As the COVID19 quarantine continues, we might start feeling ourselves slip into a static routine of moving from our beds to our home-office chairs or the couch. While it may feel like the world has come to a screeching halt, and anxiously we await the reopening of our daily lives, there are some that are using this lull to their advantage – Cyber Criminals.
It is unfortunate that there are criminals who would use this already dark time to take advantage of people, but the more we are aware, the better we can prevent and stop scamming and phishing.
At GHS, we want our members and community to be aware of the different ways that Cyber criminals are attacking, such as sending emails that end claiming to be from legitimate organizations with information about the coronavirus, and what to do if you see something suspicious.
As malicious as it sounds, scammers are targeting those looking to aid in the fight against COVID-19 by impersonating donation websites, charities, and official government agencies seeking donations for relief and medical supplies. To avoid divulging your personal information to a fraudulent charity or donation site, make sure to verify the authenticity of the website, read the fine print, and try to use PayPal if available.
A lot of us are finding ourselves missing the luxury of shopping at our favorite stores, and are utilizing online shopping in lieu of browsing the aisles of shops. Before you type in your credit card information, be sure that you are certain that the site is legitimate. And if you are unsure, check the URL and other sections of the site to confirm its authenticity. If the site is asking for your personal information or payment information, it should always start with HTTPS, not HTTP. HTTPS means that the page has a certificate of security, also known as an SSL certificate.
Be mindful of ads on social media, as well. Scammers are using this time where we are scrolling through our Instagram and Facebook accounts to feed us ads for products and websites that are illegitimate. If it seems too good to be true, it probably is. If you find yourself feeling that you may have fallen victim to a scam, call your financial institution, or 800-732-4447 if you are a GHS member.
Phishing is another common way cyber criminals take advantage of individuals. Phishing is a tactic that uses email or text message to capture your personal information. These emails and texts may look like the real-deal, and use email addresses that look very similar authentic accounts.

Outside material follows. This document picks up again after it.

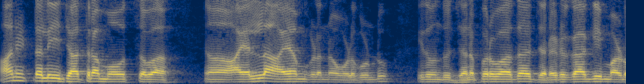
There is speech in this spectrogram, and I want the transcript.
ಆ ನಿಟ್ಟಿನಲ್ಲಿ ಜಾತ್ರಾ ಮಹೋತ್ಸವ, ಆ ಎಲ್ಲ ಆಯಾಮಗಳನ್ನು ಒಳಗೊಂಡು ಇದೊಂದು ಜನಪರವಾದ, ಜನರಿಗಾಗಿ ಮಾಡುವ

Be mindful of what the message is asking, and never send personal information via email or text. If you receive an email or text from a business that seems suspicious, don’t respond, click on any links, or open attachments. As a reminder, GHS would never ask you for your personal information, PIN numbers, or login credentials.
A great way to protect your financial wellbeing is to stay up-to-date on your finances. GHS offers online and mobile banking so that our members can quickly and conveniently monitor their accounts for any suspicious activity. Members are encouraged to use our secure online and mobile banking services to view account balances, deposit checks, transfer funds between your GHS accounts, transfer funds to accounts you own at other financial institutions, pay bills and, and make person-to-person payments. If you are not enrolled in online banking, you may enroll here.
If you see something that seems off, or feel concerned that you may be a victim of a scam or phishing, call GHS’s member services center at 800-732-4447, and a member of our team can help you take the next steps to ensuring your financial safety.